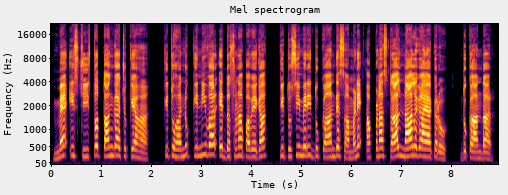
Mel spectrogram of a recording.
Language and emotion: Punjabi, angry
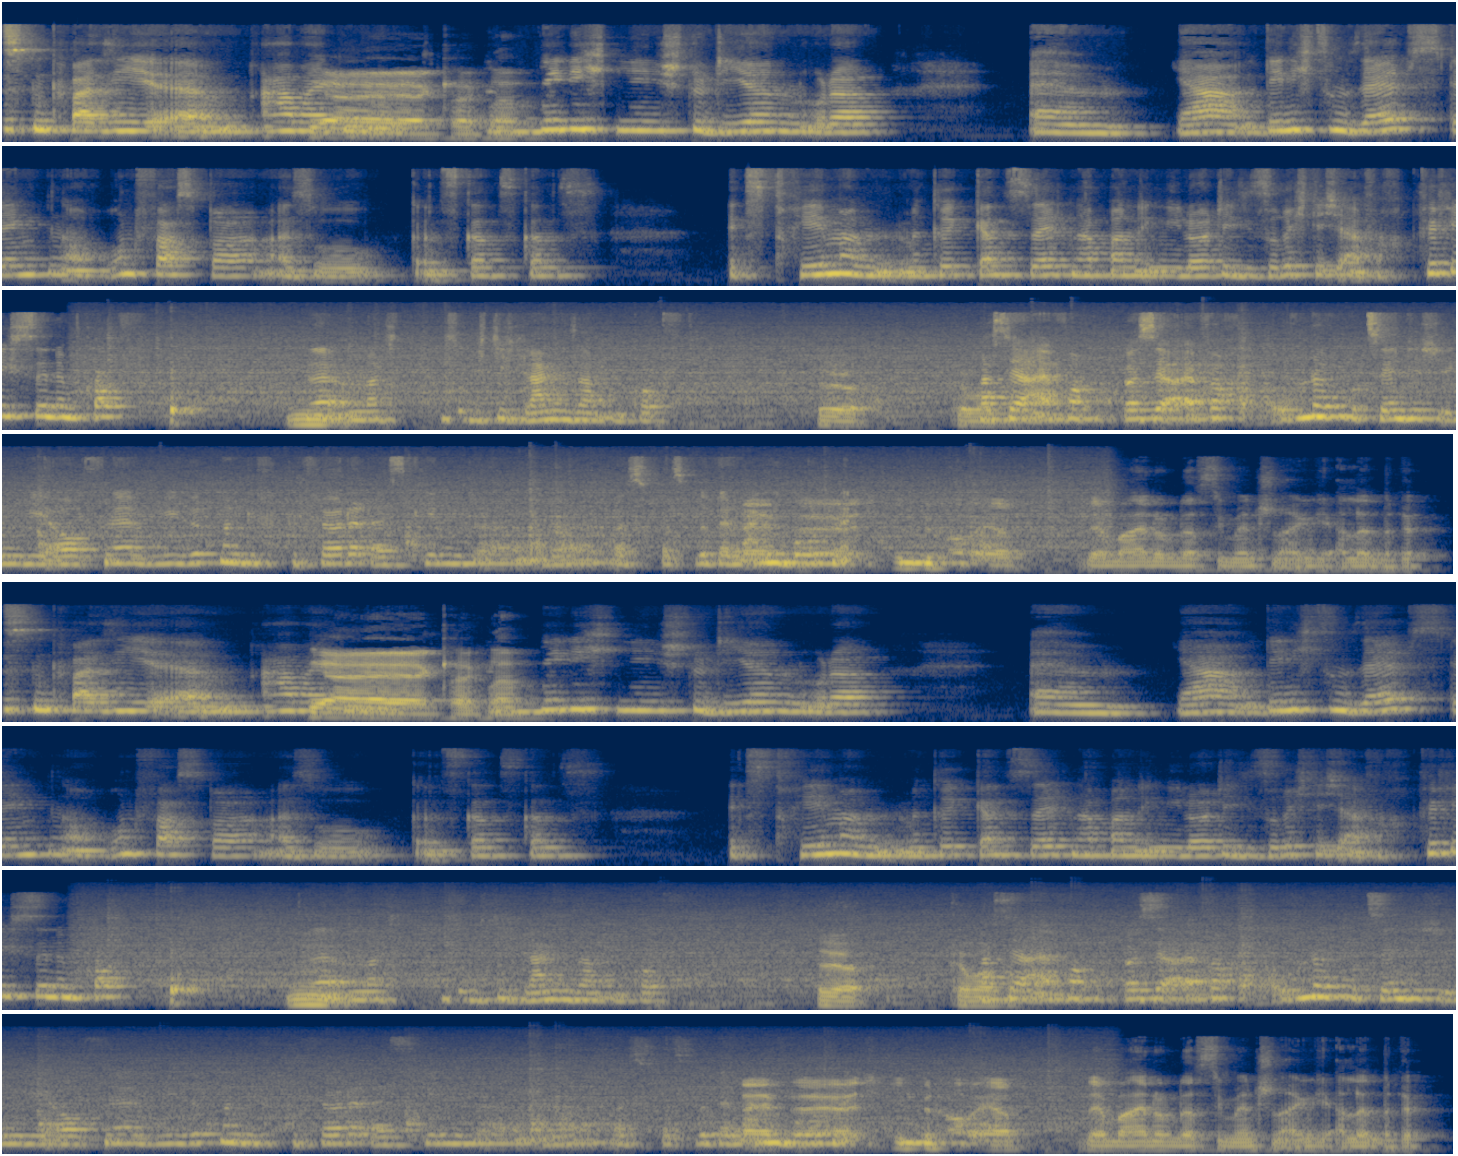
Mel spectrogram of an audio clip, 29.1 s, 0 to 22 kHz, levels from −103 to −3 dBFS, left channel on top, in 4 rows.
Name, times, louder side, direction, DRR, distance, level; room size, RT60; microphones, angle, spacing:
voice 1, 0.0-2.0 2.5-4.4 5.1-10.2 10.9-15.3 16.1-17.9 19.4-26.7, left 4 dB, 80° left, 0.8 m, -29 dB
voice 2, 1.5-2.6 16.0-16.2 18.6-18.9 19.3-19.5 25.5-26.9 27.2-28.9, right 2 dB, 35° right, 1.5 m, -29 dB
sound 1, 14.9-27.4, left 3 dB, 20° left, 2.8 m, -40 dB
9.7 x 6.3 x 5.5 m
head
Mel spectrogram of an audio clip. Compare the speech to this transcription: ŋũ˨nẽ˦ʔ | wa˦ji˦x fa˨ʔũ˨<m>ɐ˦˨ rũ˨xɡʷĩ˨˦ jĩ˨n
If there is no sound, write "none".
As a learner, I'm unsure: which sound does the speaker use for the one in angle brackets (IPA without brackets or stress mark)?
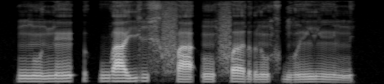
f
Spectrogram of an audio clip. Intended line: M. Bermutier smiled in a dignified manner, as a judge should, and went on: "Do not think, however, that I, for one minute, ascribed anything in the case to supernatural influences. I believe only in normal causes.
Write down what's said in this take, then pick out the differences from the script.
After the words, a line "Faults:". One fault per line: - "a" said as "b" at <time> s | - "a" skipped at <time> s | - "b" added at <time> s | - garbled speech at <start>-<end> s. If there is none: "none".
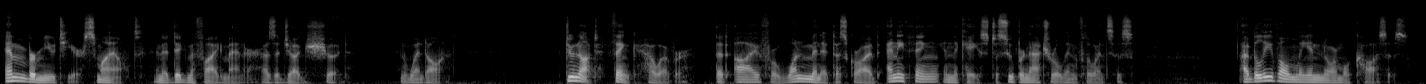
M. Bermutier smiled in a dignified manner, as a judge should, and went on: "Do not think, however, that I, for one minute, ascribe anything in the case to supernatural influences. I believe only in normal causes.
Faults:
- "ascribed" said as "ascribe" at 8.4 s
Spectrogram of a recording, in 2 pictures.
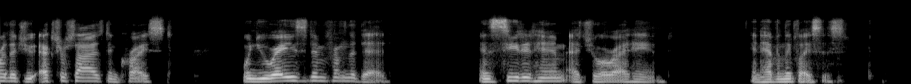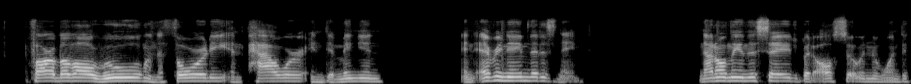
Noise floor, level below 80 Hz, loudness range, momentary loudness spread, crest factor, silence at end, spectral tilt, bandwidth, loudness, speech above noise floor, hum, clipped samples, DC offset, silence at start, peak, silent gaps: under -90 dBFS; -66 dBFS; 6 LU; 13 LU; 18 dB; 0 s; -4 dB/octave; 9.8 kHz; -20 LUFS; over 70 dB; none; under 0.1%; under 0.1%; 0 s; -4 dBFS; 2.25-2.41 s, 4.11-4.55 s, 6.89-7.43 s, 8.99-9.11 s, 13.17-13.69 s, 15.19-15.77 s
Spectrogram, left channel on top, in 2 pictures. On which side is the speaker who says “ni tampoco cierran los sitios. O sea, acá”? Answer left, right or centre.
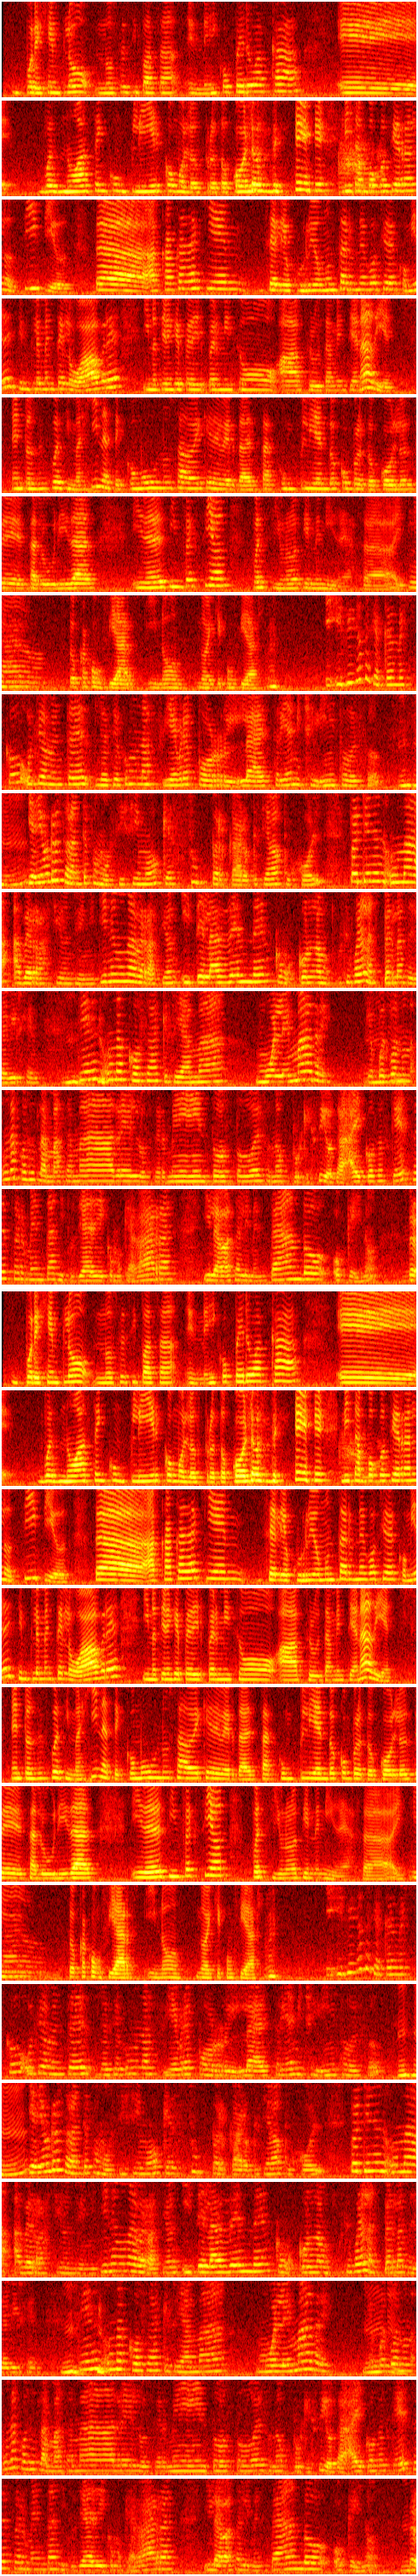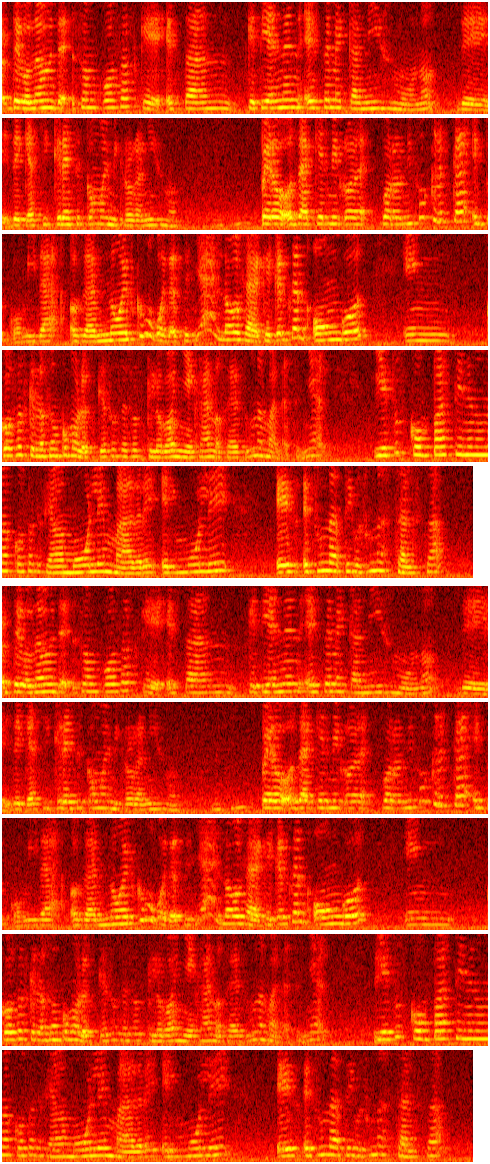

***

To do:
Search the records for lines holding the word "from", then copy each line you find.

Written solution:
Mel spectrogram of an audio clip, 29.1 s, 0 to 22 kHz, levels from −103 to −3 dBFS, left channel on top, in 4 rows.
Write down what's said in this take, then pick out the differences from the script.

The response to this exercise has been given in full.